Homemade food vendors sue North Dakota over sale limitations

May 13, 2020 GMT

BISMARCK, N.D. (AP) — North Dakota homemade food vendors have sued the state health department over new rules they say restrict their sales.

Attorneys with the Institute for Justice are representing five plaintiffs in their case against the state, arguing that the new rules contradict a 2017 law intended to expand cottage food sales.

But state health officials say the cottage foods law needs to be clear on which types of food can be sold and that public health needs to be protected. The health department’s rules went into effect Jan. 1.

Meanwhile, cottage food vendors say the department’s limitations on what food can be sold hurts them financially, especially during the coronavirus pandemic.


“North Dakotans wanted food freedom, and the Legislature gave it to them, but now the department has taken it away, and as a result, hundreds if not thousands of people have lost a way to support their families and their farms,” Erica Smith, senior attorney at Institute for Justice, told the Bismarck Tribune in a report published Tuesday.

Cottage foods are typically homemade, baked or canned at home.

The plaintiffs filed their lawsuit in March in Burleigh County to overturn the health department’s rules, which allow only shelf-stable foods, such as snack foods and desserts, as well as perishable baked goods and raw poultry, according to Smith’s interpretation.

Plaintiff Summer Joy Peterson, who farms near New Leipzig, said the rules have not only limited what she can sell but also made what’s allowed for sale more ambiguous.

The family now sells breads, fruit pies, some cookies and eggs. But because of the rules, they no longer sell low-acid, pressure-canned food such as corn, beans, peas, vegetables soups and a specialty mustard corn relish.

“People need food, and they’re not being able to find it easily in the grocery stores,” Peterson said.

The health department declined to comment while litigation is pending.

But state health officials will seek dismissing the claims brought against them, arguing that the plaintiffs haven’t exhausted their administrative remedies, the newspaper reported.

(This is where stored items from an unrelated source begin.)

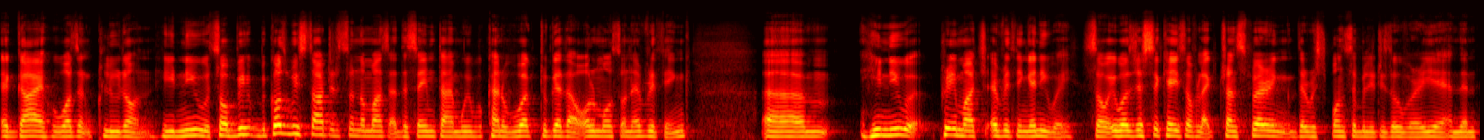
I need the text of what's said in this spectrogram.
a guy who wasn't clued on. He knew. So be, because we started Sunnamusk at the same time, we kind of worked together almost on everything. Um, he knew pretty much everything anyway. So it was just a case of like transferring the responsibilities over a year. And then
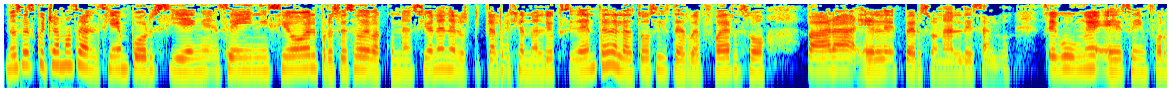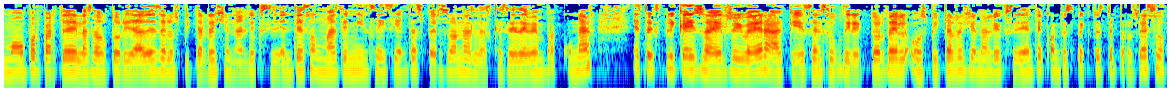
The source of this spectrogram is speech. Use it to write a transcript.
Nos escuchamos al 100%. Se inició el proceso de vacunación en el Hospital Regional de Occidente de las dosis de refuerzo para el personal de salud. Según eh, se informó por parte de las autoridades del Hospital Regional de Occidente, son más de 1.600 personas las que se deben vacunar. Esto explica Israel Rivera, que es el subdirector del Hospital Regional de Occidente, con respecto a este proceso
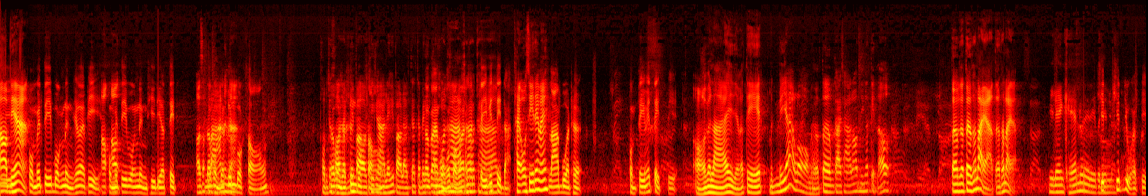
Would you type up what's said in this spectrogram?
รอบเนี้ย ผมไปตีบวกหนึ่งใช่ไหมพี่ เอาผมไปเอาตีบวกหนึ่งทีเดียวติด เอาสักแล้วผมล้านหจะนึงขึ้นอะบวกสอง ผมจะแล้วขอผมจะจากขึ้นพี่เปาบวกสองที่งานเรียกพี่เปาแล้วจะจะไม่แล้วแฟนขผมก็โทษบอกว่าขถ้าโทษตีไม่ครับติดอะไทยโอซีได้ไหมลาบวชเถอะ ผมตีไม่ติดพี่ อ๋อไม่เป็นไรเดี๋ยวก็ติดมันไม่ยากหรอกเดี๋ยวเติมกาชารอบนี้ก็ติดแล้ว เติมจะเติมเท่าไหร่อะเติมเท่าไหร่อะมีแรงแค้นด้วยเลยประคิดเด็นนะคิดอยู่ครับพี่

Smith, however, said that’s “an insulting argument,” given the public’s strong opposition to the rules in the hearing and comment process.